Two thirds of those surveyed said that they’d seen a considerable rise in the number of young people buying vinyl, a trend that has helped vinyl sales in the UK to continue to grow in recent years. RSD organisers note that 75,000 vinyl albums were sold in the UK in 2008, compared to five million in 2020. And vinyl sales in the first half of this year were 46% up on the same period last year.

Commenting on the ongoing vinyl revival, one of the respondents to the survey, Jack LeFeuvre of Le Freak Records in Dundee, says: “We see lots of young people buying vinyl in our store and I think it’s slowly becoming a norm in terms of how people want to listen to music nowadays. Nearly every artist will release a special vinyl edition as part of their album campaign and that is something that many music fans don’t want to miss out on”.

“I think people got fed up and frustrated with everything becoming ‘digital’ and if you love an artist there’s nothing more exciting than being able to hold the artwork, read the liner notes and enjoy the experience of listening to an album from start to finish”, he adds. “When we first opened we were always asked if [vinyl] was a fad but it’s popularity has only continued to rise and proved the naysayers wrong”.

More than 60% of the record shop owners surveyed also reported that growing numbers of female consumers are buying music from their stores, meaning the clientele of those shops is not as male dominated as it possibly was in the past.

Noting how the classic record shop was portrayed in the 1995 Nick Horny novel ‘High Fidelity’, Ashlie Green from David’s Music in Letchworth says: “Record shops have had a history of being fairly male dominated spaces – but the ‘High-Fidelity-esque’ days are definitely over as more and more women are enjoying vinyl.

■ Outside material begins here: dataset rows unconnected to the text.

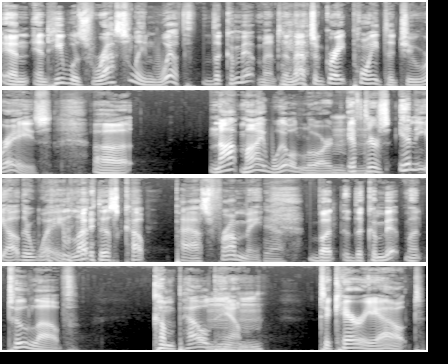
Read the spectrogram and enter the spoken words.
and and he was wrestling with the commitment, and Yeah. that's a great point that you raise. Uh, not my will, Lord. If Mhm. there's any other way, let this cup pass from me. Yeah. But the commitment to love compelled him Mhm. to carry out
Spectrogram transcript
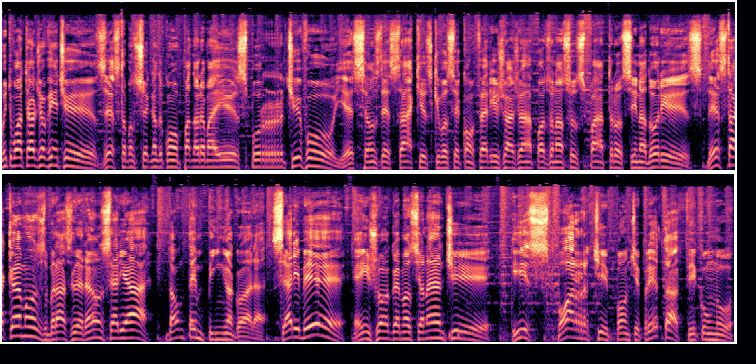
Muito boa tarde, ouvintes. Estamos chegando com o Panorama Esportivo e esses são os destaques que você confere já já após os nossos patrocinadores. Destacamos Brasileirão Série A. Dá um tempinho agora. Série B, em jogo emocionante. Esporte Ponte Preta ficam no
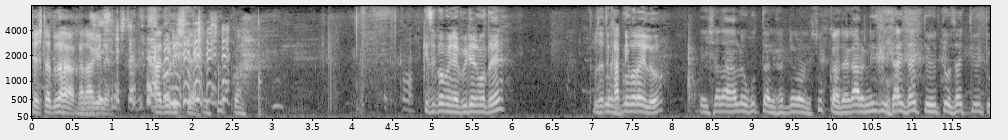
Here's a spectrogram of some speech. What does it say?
শেষটা দুই হাত আগে না আগে দিস না। সুক্কা কিছু কমি না ভিডিওর মধ্যে? তুমি যাতে খাটনি করাইলো? এই শালা আলু কুত্তানি খাটনি করে সুক্কা দেখ আর নিজে যাই যাইতে হইতো যাইতে হইতো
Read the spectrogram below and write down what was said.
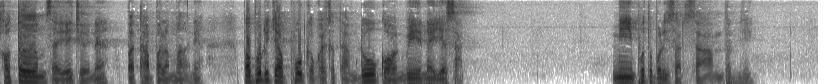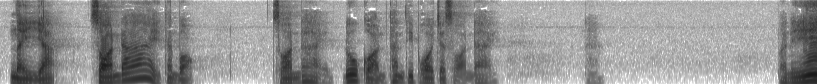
เขาเติมใส่เฉยๆนะปัทับปรมะเนี่ย พระพุทธเจ้าพูดกับใครก็ตามดูก่อนเวนยสัตว์มีพุทธบริษัทสามท่านเองในยะ สอนได้ท่านบอก สอนได้ ดูก่อนท่านที่พอจะสอนได้ ปนี้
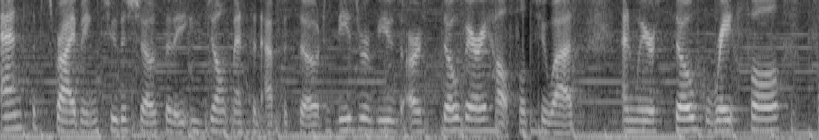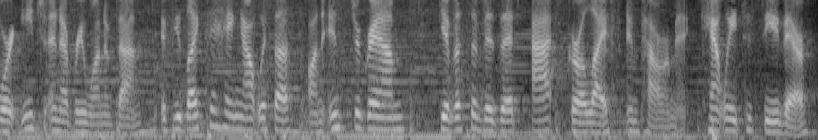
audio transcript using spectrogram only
and subscribing to the show so that you don't miss an episode. These reviews are so very helpful to us, and we are so grateful for each and every one of them. If you'd like to hang out with us on Instagram, give us a visit at GiRLiFE Empowerment. Can't wait to see you there.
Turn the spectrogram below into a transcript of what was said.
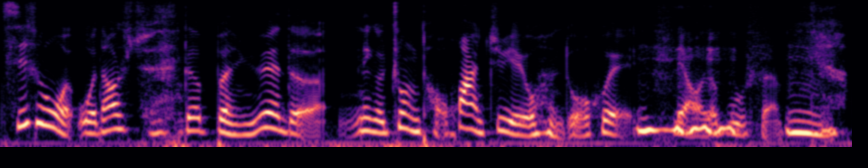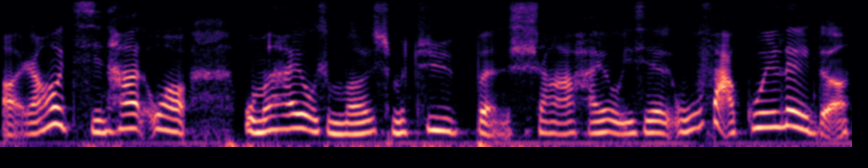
其实我我倒是觉得本月的那个重头话剧也有很多会聊的 部分。嗯，啊，然后其他哇，我们还有什么什么剧本杀，还有一些无法归类的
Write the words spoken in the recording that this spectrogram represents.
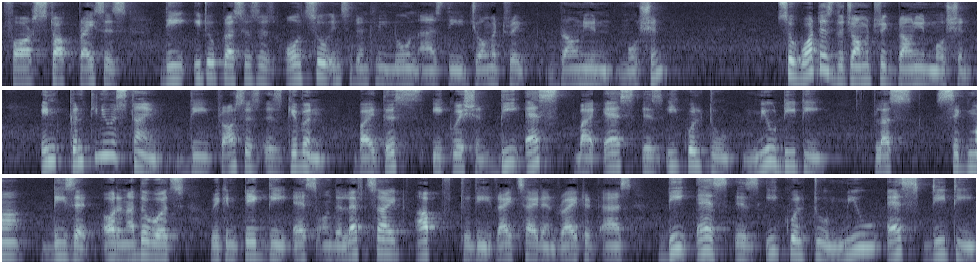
for stock prices. The Ito process is also incidentally known as the geometric Brownian motion. So what is the geometric Brownian motion? In continuous time the process is given by this equation. Ds by s is equal to mu dt plus sigma dz. Or in other words we can take the s on the left side up to the right side and write it as ds is equal to mu s dt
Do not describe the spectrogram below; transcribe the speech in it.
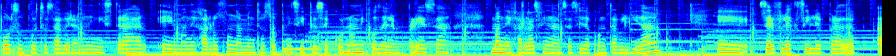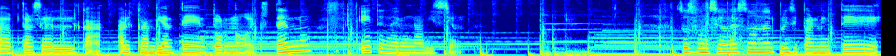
por supuesto saber administrar, eh, manejar los fundamentos o principios económicos de la empresa, manejar las finanzas y la contabilidad, eh, ser flexible para adaptarse al, cambiante entorno externo y tener una visión. Sus funciones son principalmente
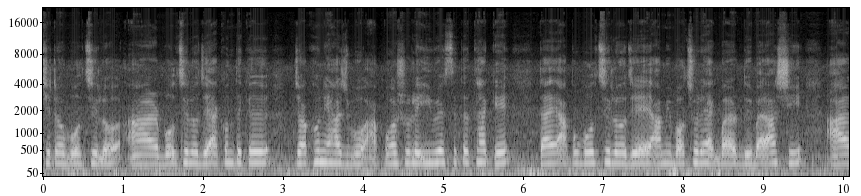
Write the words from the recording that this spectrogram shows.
সেটাও বলছিল। আর বলছিল যে এখন থেকে যখনই আসব আপু আসলে ইউএসএতে থাকে তাই আপু বলছিল যে আমি বছরে একবার দুইবার আসি। আর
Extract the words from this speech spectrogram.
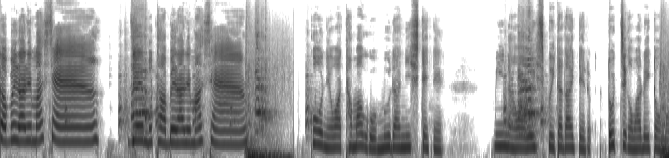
食べられません。全部食べられません。コーネは卵を無駄にしてて、みんなは美味しくいただいてる。どっちが悪いと思う？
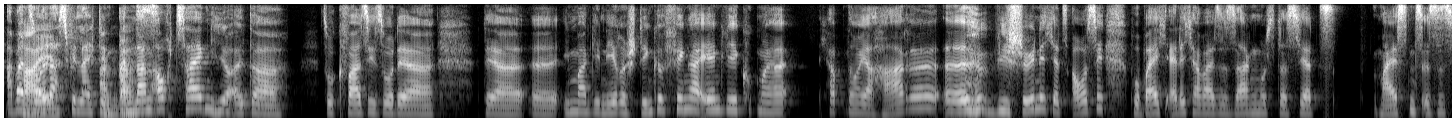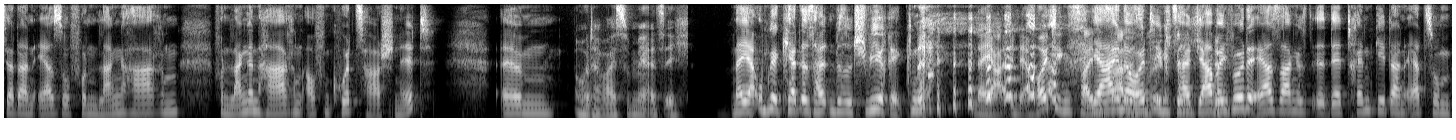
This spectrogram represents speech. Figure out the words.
Aber Hi, soll das vielleicht den anders. anderen auch zeigen? Hier, Alter, so quasi so der, der äh, imaginäre Stinkefinger irgendwie. Guck mal, ich habe neue Haare, äh, wie schön ich jetzt aussehe. Wobei ich ehrlicherweise sagen muss, dass jetzt meistens ist es ja dann eher so von langen Haaren, von langen Haaren auf einen Kurzhaarschnitt. Ähm, Oh, da weißt du mehr als ich. naja, umgekehrt ist halt ein bisschen schwierig. Ne? Naja, in der heutigen Zeit Ja, ist in der heutigen möglich. Zeit, ja, aber ich würde eher sagen, es- äh, der Trend geht dann eher zum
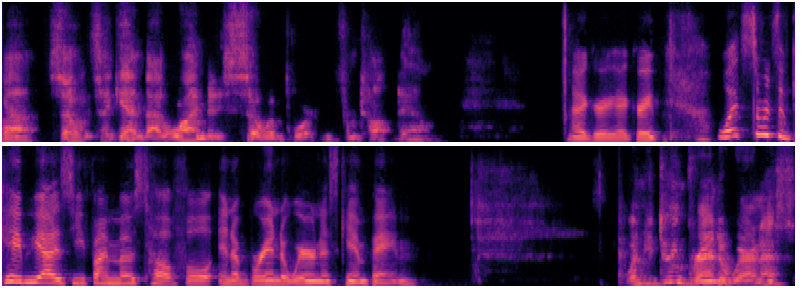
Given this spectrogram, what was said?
Yeah. uh, so it's again that alignment is so important from top down. I agree i agree. What sorts of kpis do you find most helpful in a brand awareness campaign when you're doing brand awareness,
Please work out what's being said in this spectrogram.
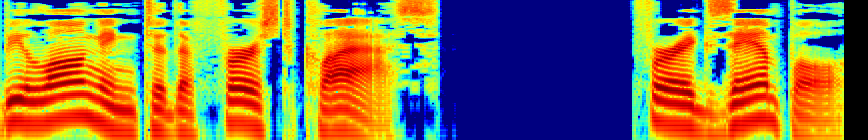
belonging to the first class. For example,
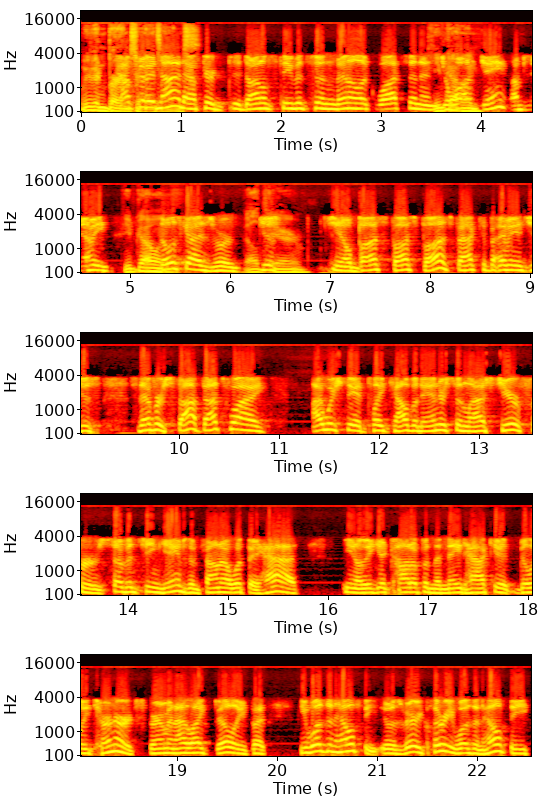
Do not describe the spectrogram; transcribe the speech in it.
we've been burned. How could it not after Donald Stephenson, Menelik Watson, and Keep Ja'Wuan going. James? I mean- I mean, Keep going. those guys were just, you know, bust, bust, bust, back to back. I mean, it just it's never stopped. That's why I wish they had played Calvin Anderson last year for 17 games and found out what they had. You know, they get caught up in the Nate Hackett, Billy Turner experiment. I like Billy, but he wasn't healthy. It was very clear he wasn't healthy.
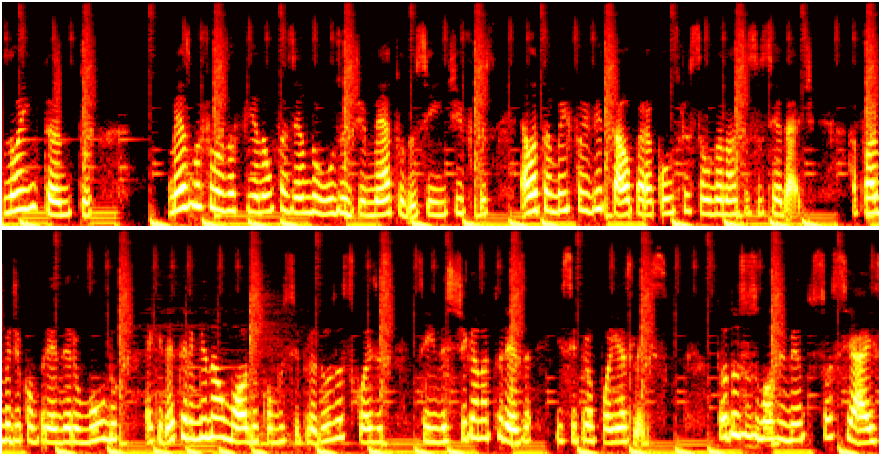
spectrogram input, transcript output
No entanto, mesmo a filosofia não fazendo uso de métodos científicos, ela também foi vital para a construção da nossa sociedade. A forma de compreender o mundo é que determina o modo como se produz as coisas, se investiga a natureza e se propõe as leis. Todos os movimentos sociais,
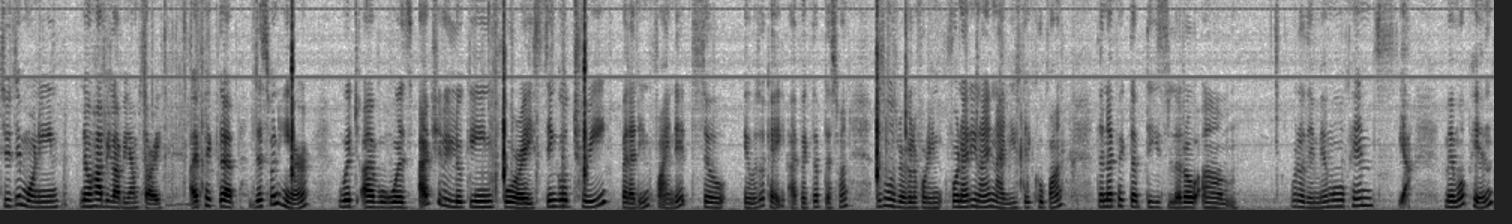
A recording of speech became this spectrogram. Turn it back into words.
Tuesday morning no Hobby Lobby I'm sorry. I picked up this one here which I was actually looking for a single tree, but I didn't find it, so it was okay. I picked up this one. This one was regular four ninety nine, and I used a coupon. Then I picked up these little, um, what are they, memo pins? Yeah, memo pins.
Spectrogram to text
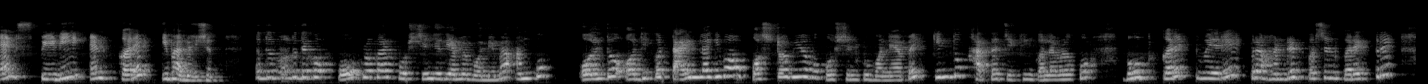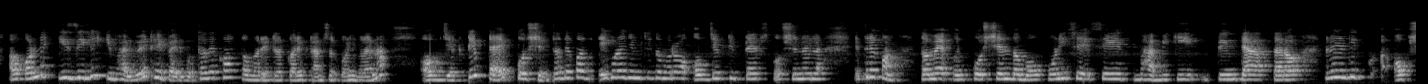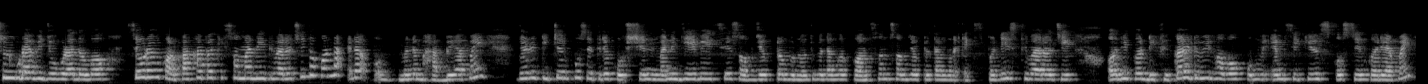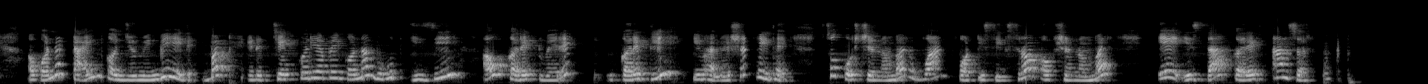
and speedy and correct evaluation तो देखो को प्रकार question आम बनवा हमको ଅଲଦୋ ଅଧିକ ଟାଇମ୍ ଲାଗିବ ଆଉ କଷ୍ଟ ବି ହବ କ୍ୱେଶ୍ଚିନ୍କୁ ବନେଇବା ପାଇଁ। କିନ୍ତୁ ଖାତା ଚେକିଂ କଲା ବେଳକୁ ବହୁତ କରେକ୍ଟ ୱେରେ ପୁରା ହଣ୍ଡ୍ରେଡ ପରସେଣ୍ଟ କରେକ୍ଟରେ ଆଉ କ'ଣ ନା ଇଜିଲି ଇଭାଲୁଏଟ୍ ହେଇପାରିବ। ତ ଦେଖ ତମର ଏଇଟା କରେକ୍ଟ ଆନ୍ସର କ'ଣ ହେଇଗଲା ନା ଅବଜେକ୍ଟିଭ ଟାଇପ୍ କ୍ୱେଶ୍ଚିନ୍ ତ ଦେଖ ଏଇଗୁଡ଼ା ଯେମିତି ତମର ଅବଜେକ୍ଟିଭ ଟାଇପ୍ କ୍ୱେଶ୍ଚିନ୍ ହେଲା ଏଥିରେ କ'ଣ? ତମେ କ୍ୱେଶ୍ଚିନ୍ ଦବ ପୁଣି ସେ ସେ ଭାବିକି ତିନିଟା ତାର ମାନେ ଯେମିତି ଅପସନ୍ ଗୁଡ଼ା ବି ଯୋଉଗୁଡ଼ା ଦବ ସେଗୁଡ଼ା ବି କ'ଣ? ପାଖାପାଖି ସମାନ ହେଇଥିବାର ଅଛି। ତ କ'ଣ ନା ଏଇଟା ମାନେ ଭାବିବା ପାଇଁ ଜଣେ ଟିଚରକୁ ସେଥିରେ କ୍ୱେଶ୍ଚିନ୍ ମାନେ ଯିଏ ବି ସେ सब्जेक्ट बनाऊे कनसर्न सब्जेक्ट एक्सपर्टिज थीबार अच्छी अधिक डिफ़िकल्ट भी हम एमसीक्यूज क्वेश्चन करने टाइम कंज्यूमिंग भी होते बट ये चेक करने कौन ना बहुत इजी आउ करेक्ट वे करेक्टली इभालुएसन होता है so question number 146 row option number A is the correct answer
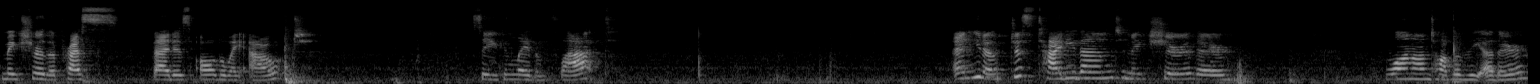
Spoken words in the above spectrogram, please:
Make sure the press bed is all the way out so you can lay them flat. And you know, just tidy them to make sure they're one on top of the other.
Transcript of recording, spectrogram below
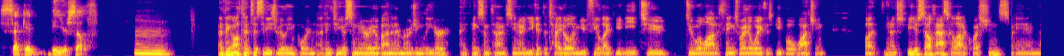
Second, be yourself. Mm. I think authenticity is really important. I think to your scenario about an emerging leader, I think sometimes, you know, you get the title and you feel like you need to do a lot of things right away because people are watching. But, you know, just be yourself, ask a lot of questions, and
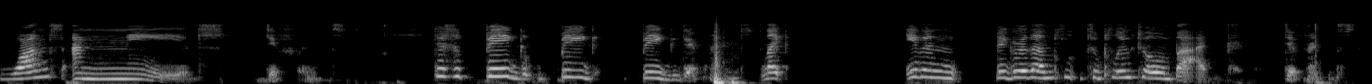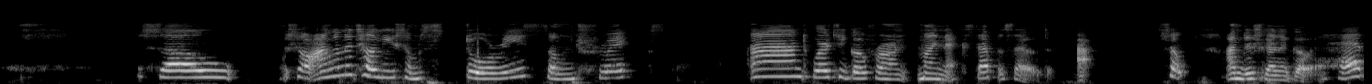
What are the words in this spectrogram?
wants and needs difference. There's a big, big, big difference. Like even bigger than Pl- to Pluto and back difference. So, so I'm going to tell you some stories, some tricks, and where to go for my next episode. Ah, so I'm just going to go ahead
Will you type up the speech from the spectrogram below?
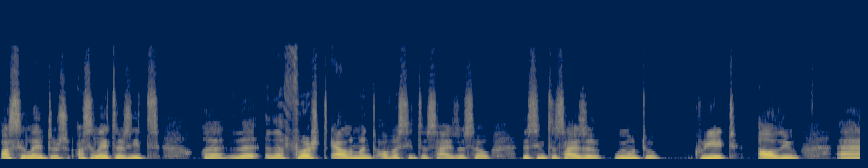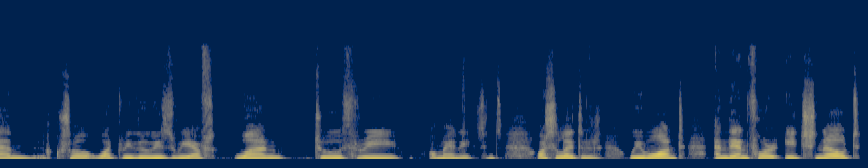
oscillators. Oscillators, it's uh, the, the first element of a synthesizer. So the synthesizer, we want to create audio. Um, so what we do is we have one, two, three, how many oscillators we want. And then for each note,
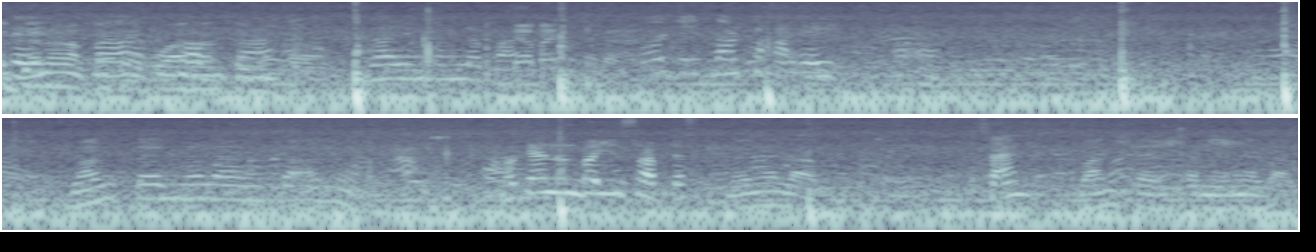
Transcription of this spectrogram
Kahit ka na lang kasi quarantine ka. Galing kang labas. Laman na ba? 4 saka 8. 110 na lang sa ano. Magkano ba yung swab test? May na lang. Saan? 110 sa may na lang.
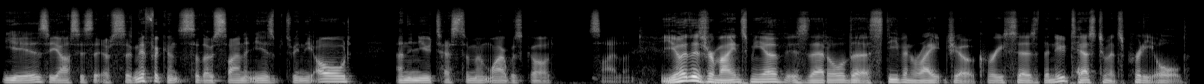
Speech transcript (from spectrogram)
years. He asks, is there significance to those silent years between the Old and the New Testament? Why was God silent? You know what this reminds me of is that old uh, Steven Wright joke where he says the New Testament's pretty old.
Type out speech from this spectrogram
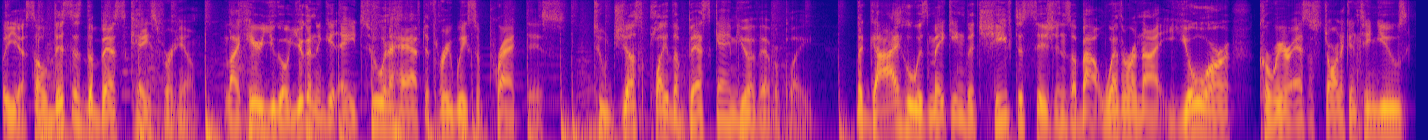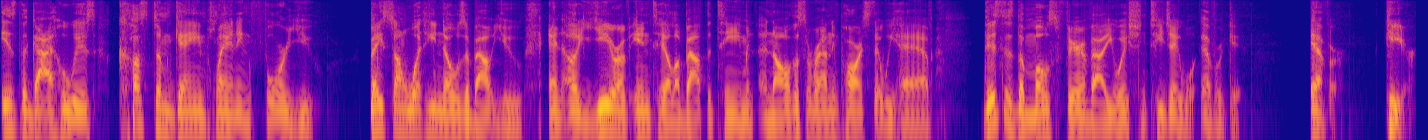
But yeah, so this is the best case for him. Like, here you go. You're going to get a two and a half to three weeks of practice to just play the best game you have ever played. The guy who is making the chief decisions about whether or not your career as a starter continues is the guy who is custom game planning for you based on what he knows about you and a year of intel about the team and, and all the surrounding parts that we have. This is the most fair evaluation TJ will ever get. Ever. Here.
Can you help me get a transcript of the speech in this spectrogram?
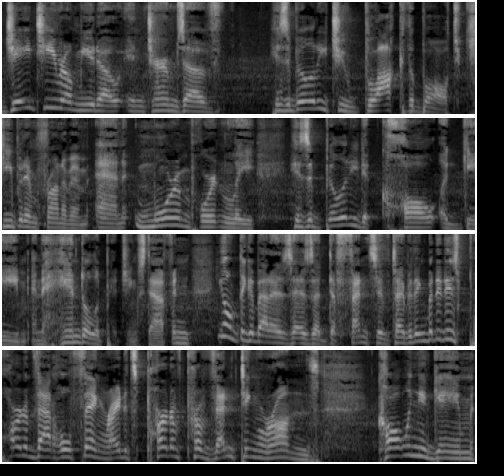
JT Realmuto, in terms of his ability to block the ball, to keep it in front of him, and more importantly, his ability to call a game and handle a pitching staff. And you don't think about it as, as a defensive type of thing, but it is part of that whole thing, right? It's part of preventing runs. Calling a game,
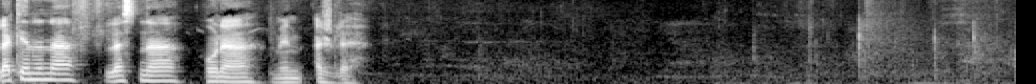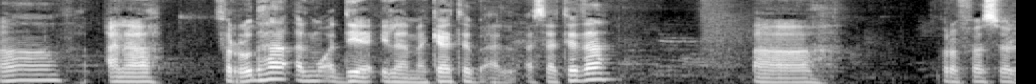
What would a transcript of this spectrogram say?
لكننا لسنا هنا من أجله. آه أنا في الردهة المؤدية إلى مكاتب الأساتذة. آه بروفيسور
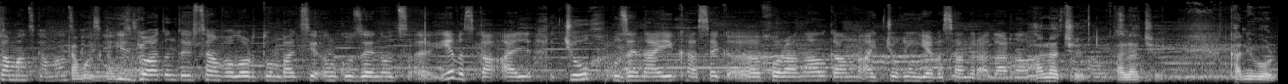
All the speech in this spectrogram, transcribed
կամած կամած իսկ գյուղատնտեսության ոլորտում բացի ընկուզենոց եւս կա այլ ճյուղ կուզենայիք ասեք խորանալ կամ այդ ճյուղին եւս անդրադառնալ հալա չէ հալա չէ քանի որ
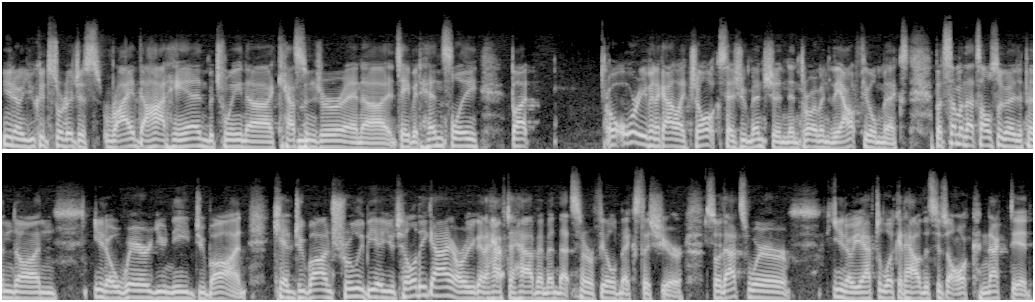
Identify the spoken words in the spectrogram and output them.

Not only are there more women behind the counter but the spaces themselves are much more welcoming to all people of all ages”.

“Record Store Day is a great driver for that too”, she adds, noting that the special releases made available on the day are “so eclectic” that the initiative “brings in music lovers from every background for what is normally a big party!”